(Excerpts from a dataset)
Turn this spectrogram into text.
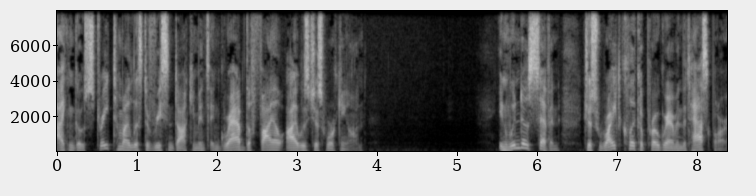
I can go straight to my list of recent documents and grab the file I was just working on. In Windows 7, just right click a program in the taskbar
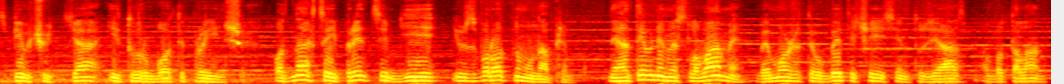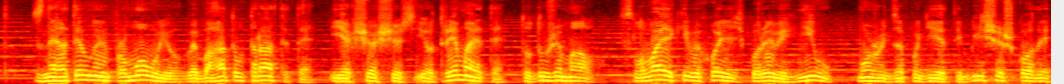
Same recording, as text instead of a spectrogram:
співчуття і турботи про інших. Однак цей принцип діє і в зворотному напрямку. Негативними словами ви можете вбити чиїсь ентузіазм або талант. З негативною промовою ви багато втратите, і якщо щось і отримаєте, то дуже мало. Слова, які виходять в пориві гніву, можуть заподіяти більше шкоди,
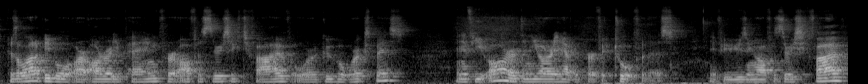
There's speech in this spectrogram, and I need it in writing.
Because a lot of people are already paying for Office 365 or Google Workspace. And if you are, then you already have the perfect tool for this. If you're using Office 365,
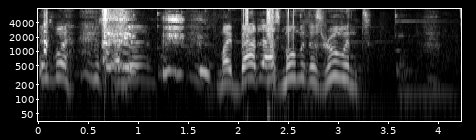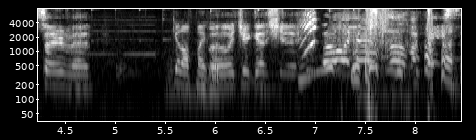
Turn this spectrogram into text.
it went, and, uh, my badass moment is ruined. Sorry, man. Get off my Oh, hood. what you got shit? Oh my god! Oh, my face!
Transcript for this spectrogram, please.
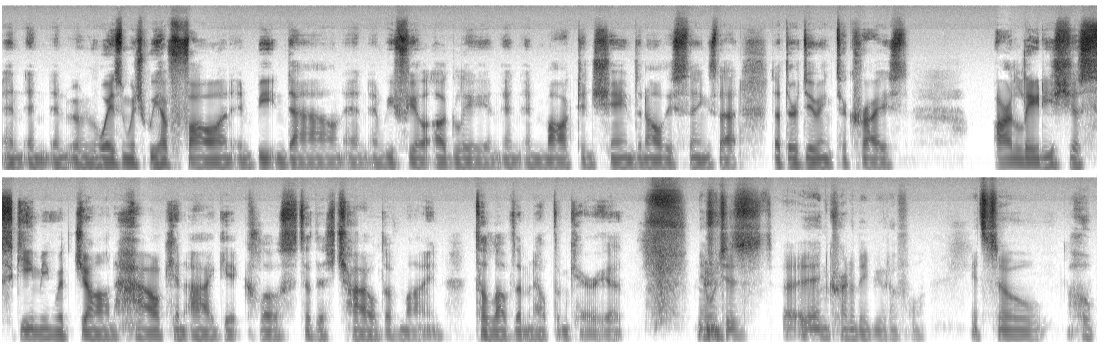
and, and, and the ways in which we have fallen and beaten down and, and we feel ugly and, and, and mocked and shamed and all these things that that they're doing to Christ. Our Lady's just scheming with John, how can I get close to this child of mine to love them and help them carry it? yeah, which is uh, incredibly beautiful. It's so hope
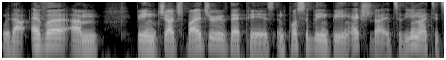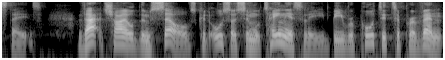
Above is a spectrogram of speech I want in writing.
without ever um, being judged by a jury of their peers, and possibly being extradited to the United States. That child themselves could also simultaneously be reported to prevent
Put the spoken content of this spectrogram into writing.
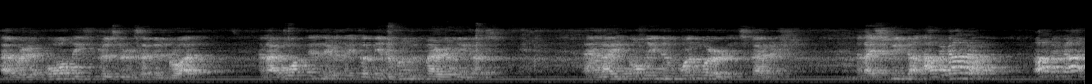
uh, where all these prisoners have been brought. And I walked in there, and they put me in a room with Marielinos. And I only knew one word in Spanish. And I screamed out, Abogado! Abogado!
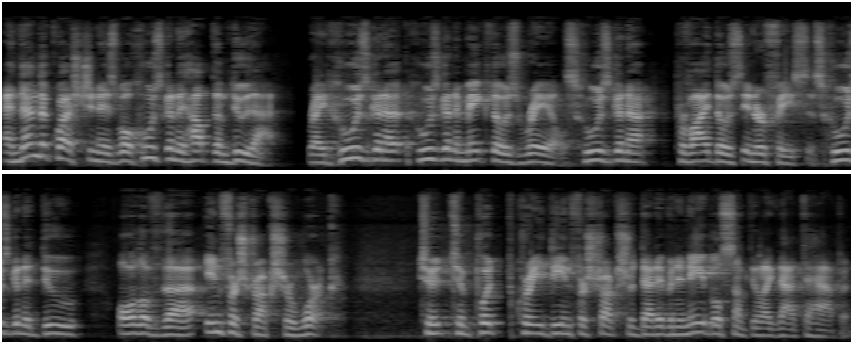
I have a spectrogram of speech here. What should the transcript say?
And then the question is, well, who's going to help them do that? Right? Who's going to who's going to make those rails? Who's going to provide those interfaces? Who's going to do all of the infrastructure work to to put create the infrastructure that even enables something like that to happen?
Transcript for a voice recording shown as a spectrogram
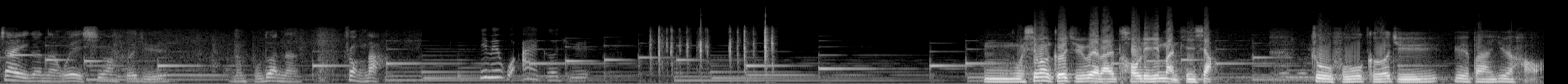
再一个呢，我也希望格局能不断的壮大。因为我爱格局。嗯，我希望格局未来桃李满天下。祝福格局越办越好，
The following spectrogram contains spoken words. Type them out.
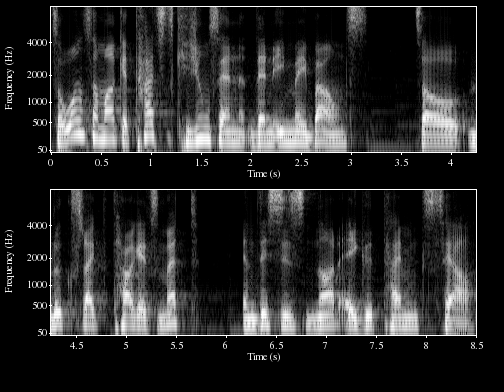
So once the market touches Kijun Sen, then it may bounce. So looks like the target is met and this is not a good timing to sell.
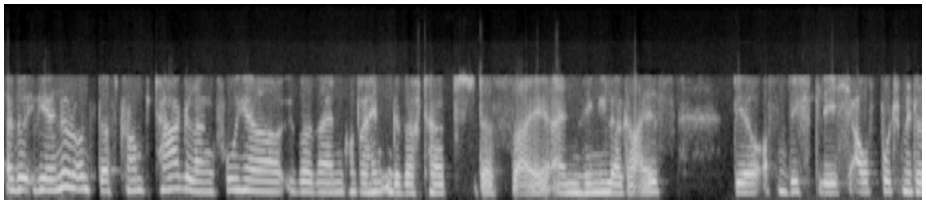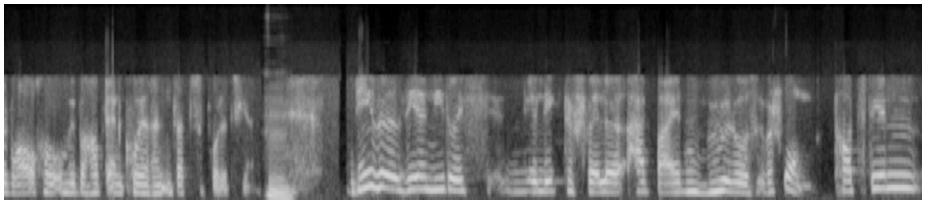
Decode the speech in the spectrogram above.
Also wir erinnern uns, dass Trump tagelang vorher über seinen Kontrahenten gesagt hat, das sei ein seniler Greis, der offensichtlich Aufputschmittel brauche, um überhaupt einen kohärenten Satz zu produzieren. Diese sehr niedrig gelegte Schwelle hat Biden mühelos übersprungen. Trotzdem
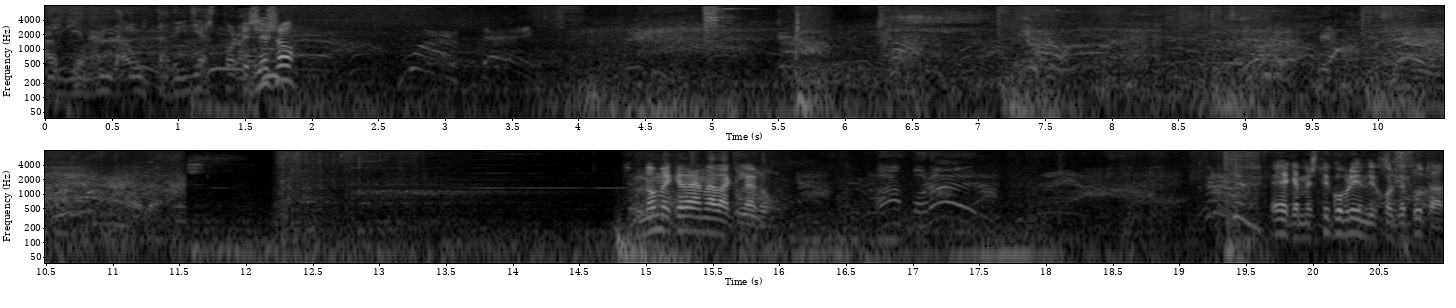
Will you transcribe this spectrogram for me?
¿Alguien anda a hurtadillas por ¿Qué ahí? es eso? No me queda nada claro. Eh, que me estoy cubriendo, hijos de puta.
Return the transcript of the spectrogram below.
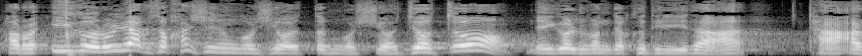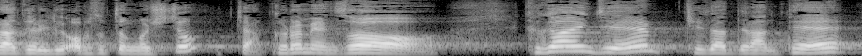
바로 이거를 약속하시는 것이었던 것이었죠. 네, 이걸 그런데 그들이 다, 다 알아들을 리 없었던 것이죠. 자 그러면서 그가 이제 제자들한테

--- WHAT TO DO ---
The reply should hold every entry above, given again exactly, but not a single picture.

--- WRITTEN REPLY ---
Turn this spectrogram into text.
I can go straight to my list of recent documents and grab the file I was just working on. In Windows 7, just right click a program in the taskbar
Same recording, as text instead of a spectrogram:
співчуття і турботи про інших. Однак цей принцип діє і в зворотному напрямку. Негативними словами ви можете вбити чиїсь ентузіазм або талант. З негативною промовою ви багато втратите, і якщо щось і отримаєте, то дуже мало. Слова, які виходять в пориві гніву, можуть заподіяти більше шкоди,
There's speech in this spectrogram, and I need it in writing.
Because a lot of people are already paying for Office 365 or Google Workspace. And if you are, then you already have the perfect tool for this. If you're using Office 365,
Turn this spectrogram into text.
it went, and, uh, my badass moment is ruined. Sorry, man. Get off my Oh, hood. what you got shit? Oh my god! Oh, my face!
Transcript for this spectrogram, please.
and, and, and the ways in which we have fallen and beaten down and, and we feel ugly and, and, and mocked and shamed and all these things that that they're doing to Christ. Our Lady's just scheming with John, how can I get close to this child of mine to love them and help them carry it? yeah, which is uh, incredibly beautiful. It's so hope
Above is a spectrogram of speech I want in writing.
without ever um, being judged by a jury of their peers, and possibly being extradited to the United States. That child themselves could also simultaneously be reported to prevent
Put the spoken content of this spectrogram into writing.
uh, where all these prisoners have been brought. And I walked in there, and they put me in a room with Marielinos. And I only knew one word in Spanish. And I screamed out, Abogado! Abogado!
I have a spectrogram of speech here. What should the transcript say?
And then the question is, well, who's going to help them do that? Right? Who's going to who's going to make those rails? Who's going to provide those interfaces? Who's going to do all of the infrastructure work to to put create the infrastructure that even enables something like that to happen?
Transcript for a voice recording shown as a spectrogram
再一个呢，我也希望格局能不断的壮大。因为我爱格局。嗯，我希望格局未来桃李满天下。祝福格局越办越好，
The following spectrogram contains spoken words. Type them out.
So once the market touches Kijun Sen, then it may bounce. So looks like the target is met and this is not a good timing to sell.
Decode the speech in the spectrogram above.
Also wir erinnern uns, dass Trump tagelang vorher über seinen Kontrahenten gesagt hat, das sei ein seniler Greis, der offensichtlich Aufputschmittel brauche, um überhaupt einen kohärenten Satz zu produzieren. Diese sehr niedrig gelegte Schwelle hat Biden mühelos übersprungen. Trotzdem
Will you transcribe this spectrogram for me?
¿Alguien anda a hurtadillas por ¿Qué ahí? es eso? No me queda nada claro. Eh, que me estoy cubriendo, hijos de puta.
Return the transcript of the spectrogram below.
바로 이거를 약속하시는 것이었던 것이었죠. 네, 이걸 그런데 그들이 다, 다 알아들을 리 없었던 것이죠. 자 그러면서 그가 이제 제자들한테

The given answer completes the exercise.